Earth to Glenn - your people voted 99% for Obama.

Politically American blacks are THE MOST monolithic people in America.

Kirby Olson said...

Marxists try to get people to think collectively. He seems to be against that, which means he has a brain of his own (better even than a room of your own).

vnjagvet said...

Meade:

I should have made clear that I heard the whole thing, and there was some good stuff there. The excerpt was mostly semantic discussion over what African Americans are, which didn't particularly convince me.

Glenn's point that the bulk of our citizens, black and white are abysmally ignorant of basic economics, and John's discussion of the old Booker T. Washington vs. WEB DuBois I thought were insightful and persuasively argued.

ricpic said...

"We're not a people."

"We're not?"

McWhorter calls bullshit on Loury's lie.

tim maguire said...

What's the lie, ricpic? I tried listening to the whole thing but found McWhorter so FOS that I couldn't get more than a couple minutes into it and Loury never got a chance to impress or depress me.

ricpic said...

They're both FOS but Loury's claim that American blacks are not a people is a lie. How do I know this? Because I know when I am in the midst of American blacks, as opposed to Puerto Ricans, as opposed to Lutherans of Scandinavian descent, as opposed to Jews, as opposed to Italo-Americans. All are a people.

Cedarford said...

ricpic said...
Anyone who has had even the most cursory contact with African Africans knows that African Americans very much are a people: distinctly black and American, as opposed to black and African.

And (now for the controversial part) African Americans are as distinct and different from European Americans as they are from African Africans.


I don't see mainstream blacks as much different than mainstream whites or Asians with long roots in the USA.
I do agree that the black underclass is a distinct culture and many mainstream blacks are seriously conflicted about the underclass. Don't want their kids hanging with them, don't want to live anywhere near them, fear being the victim of crimes done by the black underclass...yet also want some "solidarity, strongly support "uplift", and believe in Gov't solutions to "fix" them.

Skyler said...

I'm a Loury fan now. "The fact that he is black is the least important part of his narrative."

Like I've said before, the election of Obama shows that whites aren't racists, but almost all blacks are.

Host with the Most said...

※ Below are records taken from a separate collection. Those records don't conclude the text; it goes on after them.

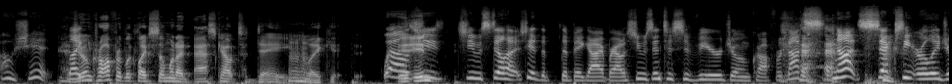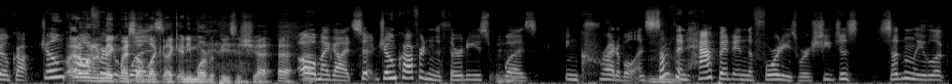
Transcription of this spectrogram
"Oh shit." Yeah, like Joan Crawford looked like someone I'd ask out today. Like, well, in- she she was still she had the, the big eyebrows. She was into severe Joan Crawford, not not sexy early Joan Crawford. Joan Crawford I don't want to make myself was, like like any more of a piece of shit. oh my god so joan crawford in the 30s Mm-hmm. was incredible and Mm. something happened in the 40s where she just suddenly looked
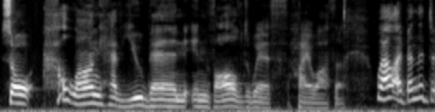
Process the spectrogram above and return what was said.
So, how long have you been involved with Hiawatha? Well, I've been the d-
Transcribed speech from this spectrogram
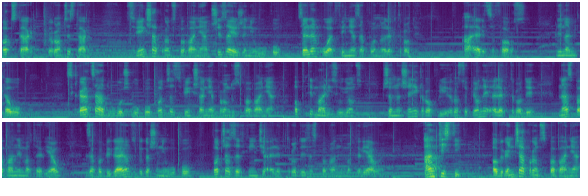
Hot start, gorący start, zwiększa prąd spawania przy zajeżdżeniu łuku celem ułatwienia zapłonu elektrody. ARC Force, dynamika łuku, skraca długość łuku podczas zwiększania prądu spawania, optymalizując przenoszenie kropli roztopionej elektrody na spawany materiał, zapobiegając wygaszeniu łuku podczas zetknięcia elektrody ze spawanym materiałem. Anti-stick ogranicza prąd spawania,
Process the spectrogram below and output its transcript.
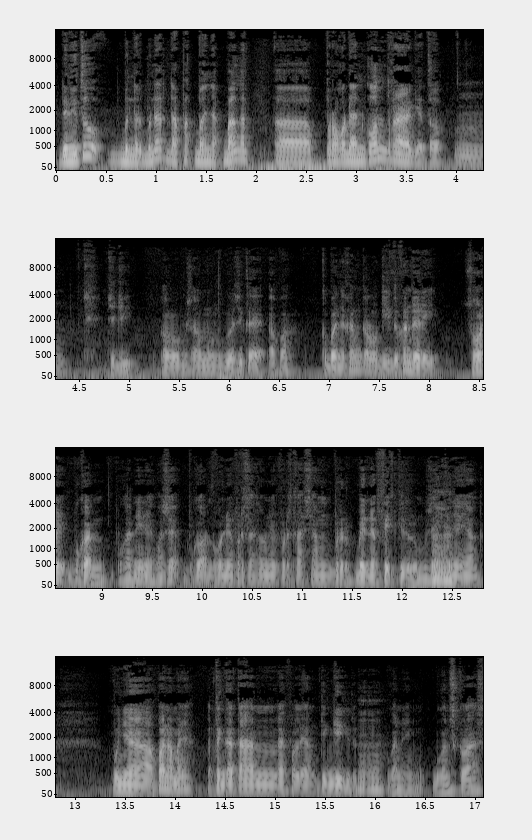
dan itu benar-benar dapat banyak banget uh, pro dan kontra gitu Hmm. Jadi kalau misalnya menurut gue sih kayak apa? Kebanyakan kalau gitu kan dari sorry bukan bukan ini ya, maksudnya bukan universitas-universitas yang berbenefit gitu loh, misalnya punya yang punya apa namanya tingkatan level yang tinggi gitu, bukan yang bukan sekelas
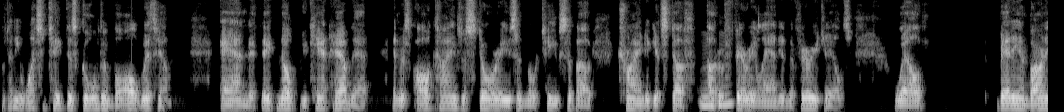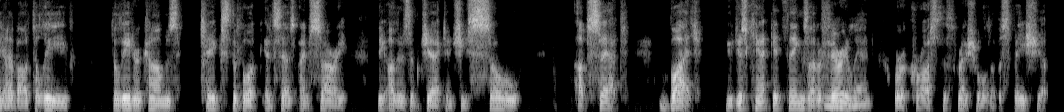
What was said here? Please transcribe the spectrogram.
But then he wants to take this golden ball with him, and they nope, you can't have that. And there's all kinds of stories and motifs about trying to get stuff out of Mhm. fairyland in the fairy tales. Well, Betty and Barney are about to leave. The leader comes, takes the book, and says, I'm sorry. The others object, and she's so upset. But you just can't get things out of Mhm. fairyland or across the threshold of a spaceship.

Like I've said before, the election of Obama shows that whites aren't racists, but almost all blacks are.

I don't know that I agree with that, Skyler. I mean, I actually am giving thought that the 90% Obama support from blacks is more cultural than it is racial.

I agree with you about Loury.

Host with the Most said...

By the way, Skyler, my son is heading into the Marine Corps in the fall. 2 of my 4 brothers are former Marines. Both of my parents were Marines. My mother was a Lady Marine when she met my father; she left the service when pregnant with me. I lived on both Camp Pendleton and Parris Island as a child. I didn't enlist because I felt that I grew up in the Corps.

Semper Fi.

Stephen said...

ann,
i heart this link.
i hafta say..your title fooled me good...everyone knows glenn can say whatever he wants.

AllenS said...

I used to work with blacks. When the Hmong and Mexicans and other immigrants were hired at work and moved into their neighborhoods, those same blacks spouted off with some of the most vile racial crap I had ever heard. I got the impression that they looked at immigrants as trying to get some of the affirmative action pie that had been originally been set aside for blacks.